Windows Mobile? That’s not really a thing anymore. But with the latest update to Windows, Microsoft is sending a message, that it cares about what kind of smartphone you’re using, and it’s tweaking Windows to play nice with it.
The Windows 10 October 2018 Update, which officially arrives today, has the usual security updates and new features, but it’s clear a big area of focus was building a stronger bridge between Windows and the mobile devices people actually use. That of course means iPhones and Androids since Microsoft all but abandoned supporting any version of Windows Phone or Windows Mobile in the past couple of years.
Well, mostly Androids. The phone companion app in the Windows update, Your Phone, has a multitude of abilities when paired with and Android handset. First and foremost, it lets you easily text from your PC. While there have been all kinds of different solutions for this for a long time (brands that straddle PC and Android, like Samsung, have been particularly active here), it’s nice to have something plug-and-play for any Android phone (Nougat or better).
Transferring photos, likewise, becomes a drag-and-drop exercise when you want to move them from phone to PC, letting you use Windows’ strong inking features to mark up pics, or just toss them in Word or PowerPoint files. No need to email pics to yourself anymore.
Unless you’re on an iPhone, that is. The Your Phone app’s abilities are severely limited for iPhone users, amounting to letting you pick up on your PC where you left off on your phone… as long as you’re using the Microsoft Edge browser in both places.
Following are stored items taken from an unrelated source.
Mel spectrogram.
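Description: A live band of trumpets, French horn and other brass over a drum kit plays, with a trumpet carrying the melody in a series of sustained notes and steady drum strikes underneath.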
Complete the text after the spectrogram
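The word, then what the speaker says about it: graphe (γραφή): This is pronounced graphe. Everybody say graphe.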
Your Windows 10 Timeline (introduced in the April 2018 Update) will also incorporate what you did on your phone, although, again, only if the activity touched a Microsoft app.
The platform split continues: Starting in a preview today, Android users will be able to view their Windows Timeline on their phones via the Microsoft Launcher. As for iPhone users, some kind of app version of that will come to iOS… eventually (Microsoft only said a preview was “coming soon”).
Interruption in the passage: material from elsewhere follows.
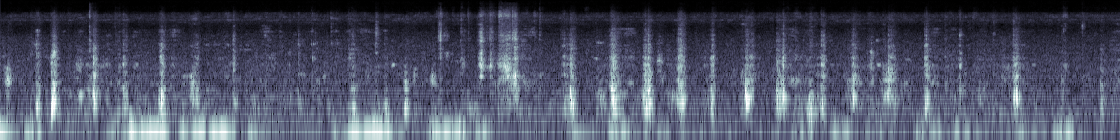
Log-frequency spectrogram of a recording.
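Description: Close-up mukbang eating: a person chewing soft food with wet lip smacks and mouth clicks, irregular and several a second, with a few low thumps in the first half.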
This underscores just how much of a walled garden Apple’s ecosystem is, and how much Apple holds up in-platform features like Continuity (where you can pick up on your Mac what you were doing on your iPhone) and iCloud (which syncs photos, videos, files, and other data among Apple devices) as premium features for customers who buy into that ecosystem completely. For Microsoft, whose only play left to make in mobile is to offer services on others’ platforms, that means it’s often on the outside looking in.
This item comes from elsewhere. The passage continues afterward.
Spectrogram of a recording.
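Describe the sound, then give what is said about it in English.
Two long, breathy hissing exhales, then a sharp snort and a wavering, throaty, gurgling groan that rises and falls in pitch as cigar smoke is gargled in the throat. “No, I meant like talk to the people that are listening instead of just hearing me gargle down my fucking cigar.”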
Android, on the other hand, is an inherently more open system, and that gives Microsoft a lot more wiggle room. Not to mention influence — 10 years after its inception, Android has become the dominant operating system in the entire world, particularly outside the U.S. Given the new phone features in the Windows update, any business or individual who uses PCs and Microsoft services as a daily drive on desktop has got to be at least considering Android for their mobile needs.
Reversing the equation, if you’re on Android, and you need a laptop, Windows is now officially friendly territory. Given the longstanding enmity between Microsoft and Google, it’s a bit surprising that this is where we ended up.
Office 365 upgrades and more
Besides the mobile features, the Windows 10 October 2018 Update has a few more goodies Microsoft has been a big proponent of inking on PCs ever since it went “all in” on touch in Windows 8, and now it’s taking things even further: Word and PowerPoint in Office 365 will now support handwritten bulleted lists, flowcharts and diagrams, and even Smart Art icons. Which means, just draw your chart or icon, and the app will use AI to figure out what it is and turn it into something presentation-worthy.
PowerPoint and Word will also get built-in animations for 3D models, plus some new pen gestures, letting you quickly mark things like line breaks or inserting a new word into a sentence.
Microsoft Edge gets some minor upgrades, including a grammar tool that will highlight specific parts of speech (like verbs), an offline dictionary, and a line focus feature that can help you stay on track while reading by highlighting every other line (or every few lines) of a text-heavy web page.
A big feature Microsoft is working on but doesn’t yet have a launch date is incorporating Chrome and Firefox into the Windows Timeline. For Chrome in particular, which is the No. 1 web browser in the world, Timeline compatibility would go a long way toward making the feature truly useful.
While the iPhone will remain the final frontier for Windows compatibility, the latest update to Windows fills in more than a few blanks, especially for Android users. As efficient as Windows 10 has become, almost nobody lives in Microsoft’s ecosystem completely, and the October 2018 Update wisely acknowledges that fact by making those detours as smooth as possible.